Workplace Gender Discrimination and Your BMI
Women, but not men, are paid less when they're considered overweight
It has taken decades to assemble legislation and case law that recognize a woman’s right to demand equal pay for equal work. Even then, it remains, in practice, a long way off: Recent research shows the gender wage gap at just under 20%, with women earning 82 cents for every $1 earned by men as of 2018.
Seemingly still beyond the reach of the law in almost every locale in the U.S., however, is a bizarre and related form of discrimination: paying women less because they're overweight.
You might ask why this constitutes gender discrimination. After all, men are no less likely to struggle with their weight than women, with more than 70% of U.S. adults either overweight or obese. But here’s the catch: Men mostly don’t see the effects in their paycheck, while women do. And, according to a 2019 Supreme Court decision, if an employer will tolerate something in a male employee that it won’t in a female one, it’s discrimination “because of sex.”
Research in the Journal of Human Resources, as early as 2004, found that for white women in the workplace a difference in weight of two standard deviations, or approximately 65 pounds, is associated with a difference in wages of 9%. The effect was only slightly less acute for women of color: Black women’s wages were 5% lower for a similar weight difference; Hispanic women saw a wage decrease of 6.8%.

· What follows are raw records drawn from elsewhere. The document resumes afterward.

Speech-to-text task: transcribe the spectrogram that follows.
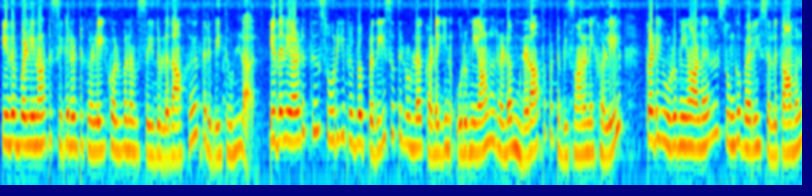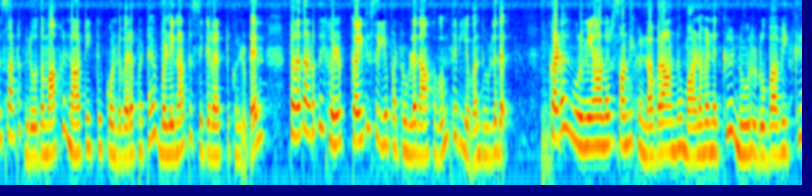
இந்த வெளிநாட்டு சிகரெட்டுகளை கொள்வனவு செய்துள்ளதாக தெரிவித்துள்ளார். இதனை அடுத்து சூரிய விவ பிரதேசத்தில் உள்ள கடையின் உரிமையாளரிடம் நடாத்தப்பட்ட விசாரணைகளில் கடை உரிமையாளர் சுங்க வரி செலுத்தாமல் சட்டவிரோதமாக நாட்டிற்கு கொண்டு வரப்பட்ட வெளிநாட்டு சிகரெட்டுகளுடன் பல தடவைகள் கைது செய்யப்பட்டுள்ளதாகவும் தெரியவந்துள்ளது. கடல் உரிமையாளர் சந்திக்க நபரான மாணவனுக்கு நூறு ரூபாவிற்கு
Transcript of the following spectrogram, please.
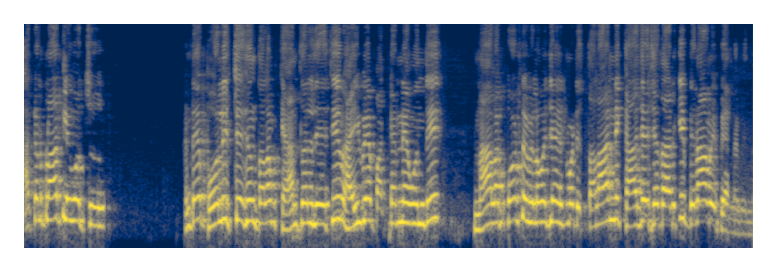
అక్కడ ప్లాట్లు ఇవ్వచ్చు. అంటే పోలీస్ స్టేషన్ స్థలం క్యాన్సిల్ చేసి హైవే పక్కనే ఉంది. నాలుగు కోట్లు విలువ చేసినటువంటి స్థలాన్ని కాజేసేదానికి బినామీ పేర్ల మీద.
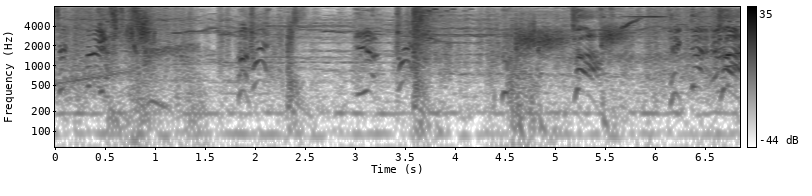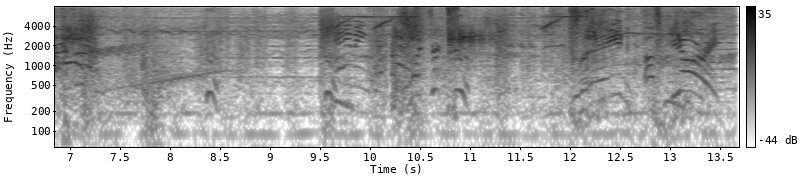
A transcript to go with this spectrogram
Electric fist! Take that! Electric... Blade of Fury!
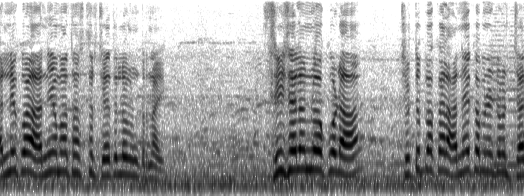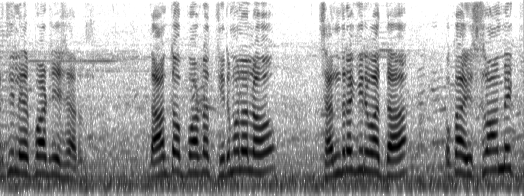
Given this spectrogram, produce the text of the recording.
అన్నీ కూడా అన్యమతస్థుల చేతిలో ఉంటున్నాయి. శ్రీశైలంలో కూడా చుట్టుపక్కల అనేకమైనటువంటి చర్చిలు ఏర్పాటు చేశారు. దాంతోపాటు తిరుమలలో చంద్రగిరి వద్ద ఒక ఇస్లామిక్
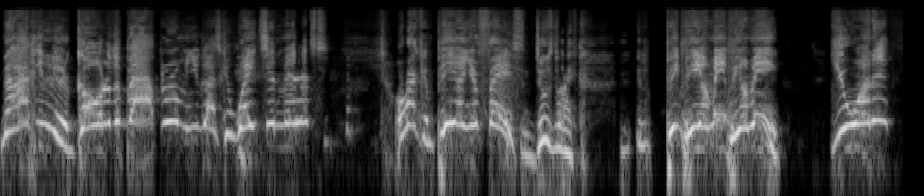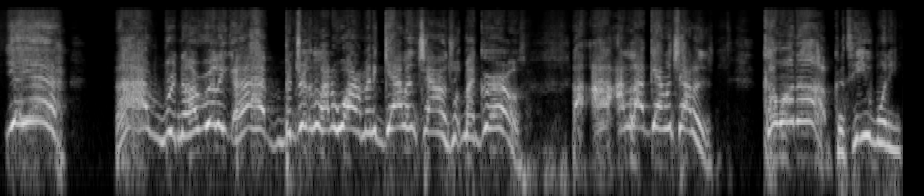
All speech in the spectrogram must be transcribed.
Now I can either go to the bathroom and you guys can wait 10 minutes, or I can pee on your face. And dude's like, pee, pee on me, pee on me. You want it? Yeah, yeah. I, no, I really, I have been drinking a lot of water. I'm in a gallon challenge with my girls. I, I, I love gallon challenge. Come on up, because he when he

Being overweight dinged wages as badly as having 1.5 fewer years of education or three fewer years of work experience. For white men, being overweight had an impact “not significantly different from zero,” writes the paper’s author, John Cawley; Black men at higher weights actually earned higher wages; Hispanic men who were overweight suffered a wage penalty.
The fact that most men don’t experience weight-related pay discrimination reveals the several possible “reasons” explored by researchers — “low self-esteem” making women less likely to ask for a raise; hypothetically higher healthcare costs — for what they are: excuses.
Instead, weight discrimination seems to relate to sexist expectations of how women are supposed to look. A National Bureau of Economic Research study found when it comes to discrimination, a woman’s body mass index (BMI) often serves as a proxy for attractiveness.
Women’s wages actually seem to start to fall even before conventional cut-offs for “obesity” or “overweight,” while still within the “healthy” weight range. For women, the “optimum” BMI from a wage perspective is 22.8. For men, it’s a significantly higher, and technically overweight, 26.7.
Appearance-based discrimination is nothing new, often bound up with gender expectations. In one 1988 case, a woman up for partner at a major accounting firm was passed over for promotion because her male peers said she was too “macho” and in need of “a course at charm school.” She was advised to “dress more femininely, wear make-up, have her hair styled, and wear jewelry.”
These same expectations are often made worse by racism. Black women who have natural, unstraightened hair, whether curly or in braids, received lower scores on professionalism and competence compared to other types of candidates, a recent Social Psychological and Personality Science journal article reported.
In the case of weight discrimination, roughly 7% makes a profound difference over time. Suppose you earn $45,000 a year. After rent, taxes, the cost of living and everything else, you manage to put $5,000 a year toward retirement — roughly 11% of your earnings. With a rate of return of 7% and no employer matching, you’ll accumulate nearly $650,000 over 35 years.
But let’s say you’re subject to a 7% weight penalty and earn $42,000. You’re earning less, but your costs don’t change, giving you just $2,000 to put toward your retirement. Over the same period, your 401(k) will be worth just $195,000.
The kinds of jobs that are especially affected by this weight discrimination, according to a separate paper published in Sociological Forum, are often less well-paying ones. As women move up the ladder, if they’re permitted to, the difference grows less significant. For blue collar and clerical workers, whose wages may be set by the hour, it also doesn’t seem to make a difference.
As a worker, what can you do? A good start: Know what you ought to be paid, so you have a better sense of whether you’re indeed being discriminated against. Sites such as Salary.com, Glassdoor and Salary List help you see what your peers earn.
Only the state of Michigan, and certain cities and local areas, including San Francisco and the District of Columbia, make it explicitly illegal to discriminate against employees based on weight. The Americans with Disabilities Act may offer protection if your weight is related to a health condition or prevents you from performing particular life activities.
Thinking of this as sexual discrimination may ultimately be more effective. In a Supreme Court case decided in June 2020, the court found: “Nor does it matter that, when an employer treats one employee worse because of that individual’s sex, other factors may contribute to the decision.
Consider an employer with a policy of firing any woman he discovers to be a Yankees fan. Carrying out that rule because an employee is a woman and a fan of the Yankees is a firing ‘because of sex’ if the employer would have tolerated the same allegiance in a male employee.” Read the opinion here.
If you think you’re being discriminated against, begin by taking careful notes. Learn the legal standard in your state. Workplace Fairness is a good website resource, to walk you through your rights, options and best course of action. Sometimes, merely explaining to a boss (or human resources) the facts and your understanding of the law, in a nonconfrontational manner, can get them to recognize the discrimination and address the pay penalty.